• [What the task requires] Drop every picture and give the entries back exactly.

• [Data excerpts]
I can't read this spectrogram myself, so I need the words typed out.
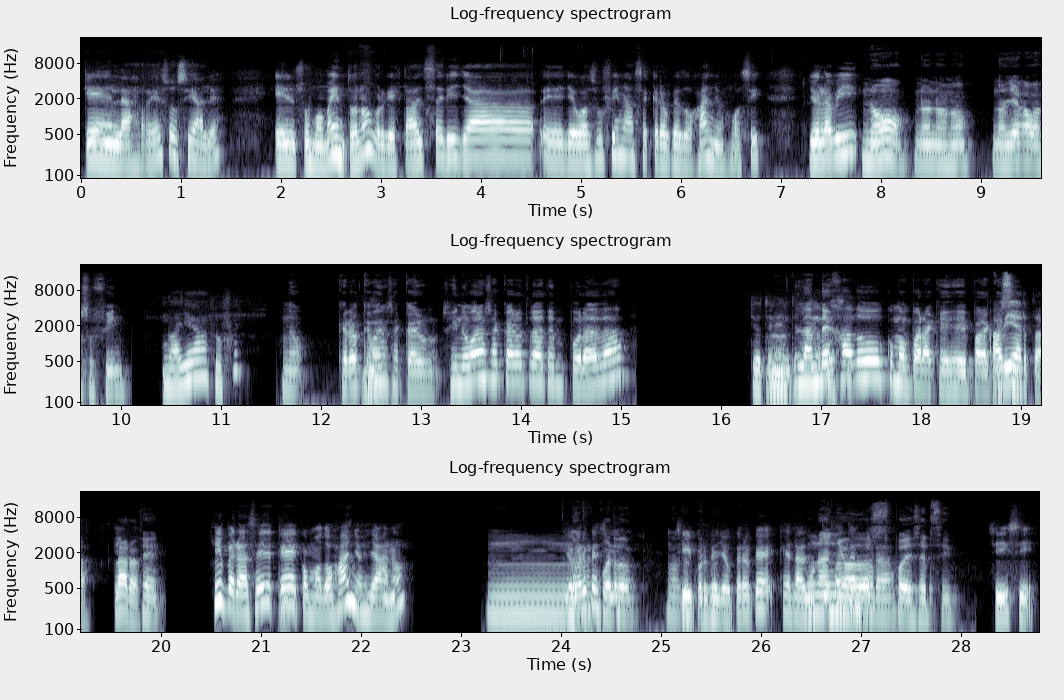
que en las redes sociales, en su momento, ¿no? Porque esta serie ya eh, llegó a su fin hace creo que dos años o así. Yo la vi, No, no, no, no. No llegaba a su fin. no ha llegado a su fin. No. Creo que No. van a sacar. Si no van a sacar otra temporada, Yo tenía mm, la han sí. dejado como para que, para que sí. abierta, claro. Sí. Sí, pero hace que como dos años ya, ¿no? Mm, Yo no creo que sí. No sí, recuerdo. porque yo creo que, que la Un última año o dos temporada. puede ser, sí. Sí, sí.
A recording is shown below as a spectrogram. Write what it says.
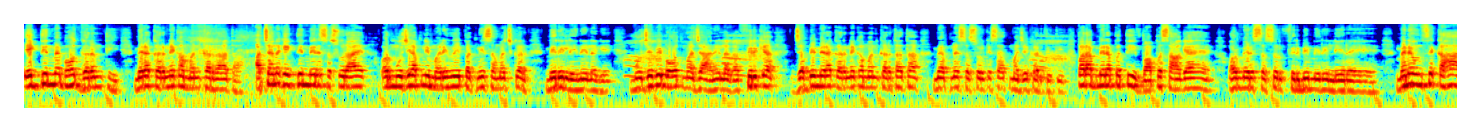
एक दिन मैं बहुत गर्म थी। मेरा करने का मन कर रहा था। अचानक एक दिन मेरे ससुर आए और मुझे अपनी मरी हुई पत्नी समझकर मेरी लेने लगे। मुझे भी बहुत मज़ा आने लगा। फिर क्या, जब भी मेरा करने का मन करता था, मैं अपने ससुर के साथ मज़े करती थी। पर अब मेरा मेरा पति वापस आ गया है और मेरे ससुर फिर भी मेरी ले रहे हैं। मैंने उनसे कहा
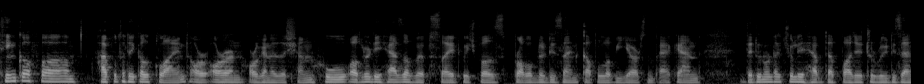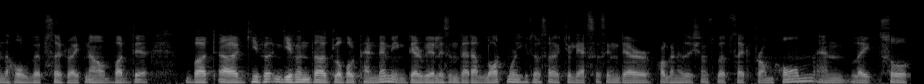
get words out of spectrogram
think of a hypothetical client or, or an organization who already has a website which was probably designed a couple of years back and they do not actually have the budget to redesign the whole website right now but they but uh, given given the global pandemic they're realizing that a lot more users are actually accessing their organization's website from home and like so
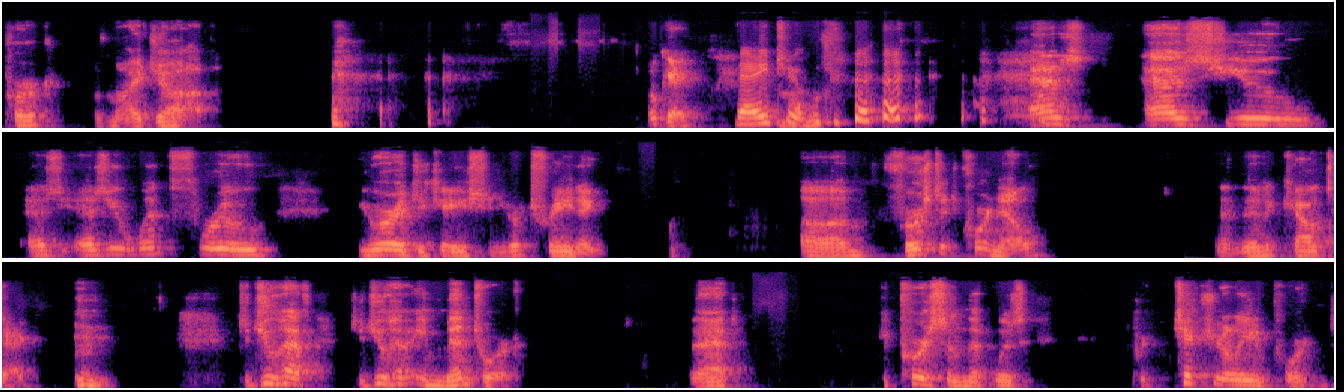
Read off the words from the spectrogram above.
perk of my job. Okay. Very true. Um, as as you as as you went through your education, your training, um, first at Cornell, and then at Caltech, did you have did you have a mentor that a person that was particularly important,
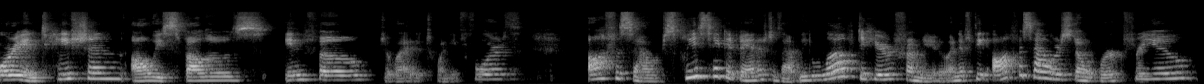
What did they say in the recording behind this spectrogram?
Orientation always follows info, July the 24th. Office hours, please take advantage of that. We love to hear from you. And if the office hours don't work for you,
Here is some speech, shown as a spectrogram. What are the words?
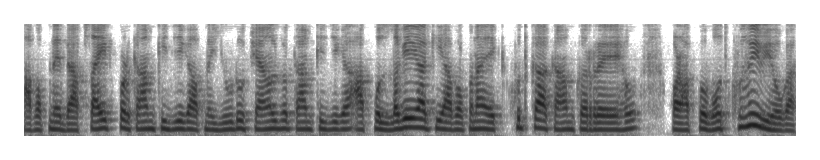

• [Task output]
I can't read this spectrogram myself, so I need the words typed out.
que en las redes sociales, en su momento, ¿no? Porque esta serie ya eh, llegó a su fin hace creo que dos años o así. Yo la vi, No, no, no, no. No llegaba a su fin. no ha llegado a su fin. No. Creo que No. van a sacar. Si no van a sacar otra temporada, Yo tenía mm, la han sí. dejado como para que, para que sí. abierta, claro. Sí. Sí, pero hace que como dos años ya, ¿no? Mm, Yo no creo que sí. No sí, recuerdo. porque yo creo que, que la Un última año o dos temporada. puede ser, sí. Sí, sí.
A recording is shown below as a spectrogram. Write what it says.
एक दिन मैं बहुत गर्म थी। मेरा करने का मन कर रहा था। अचानक एक दिन मेरे ससुर आए और मुझे अपनी मरी हुई पत्नी समझकर मेरी लेने लगे। मुझे भी बहुत मज़ा आने लगा। फिर क्या, जब भी मेरा करने का मन करता था, मैं अपने ससुर के साथ मज़े करती थी। पर अब मेरा मेरा पति वापस आ गया है और मेरे ससुर फिर भी मेरी ले रहे हैं। मैंने उनसे कहा
get words out of spectrogram
think of a hypothetical client or, or an organization who already has a website which was probably designed a couple of years back and they do not actually have the budget to redesign the whole website right now but they but uh, given given the global pandemic they're realizing that a lot more users are actually accessing their organization's website from home and like so
Read off the words from the spectrogram above.
perk of my job. Okay. Very true. Um, as as you as as you went through your education, your training, um, first at Cornell, and then at Caltech, did you have did you have a mentor that a person that was particularly important,
What did they say in the recording behind this spectrogram?
Orientation always follows info, July the 24th. Office hours, please take advantage of that. We love to hear from you. And if the office hours don't work for you,
Here is some speech, shown as a spectrogram. What are the words?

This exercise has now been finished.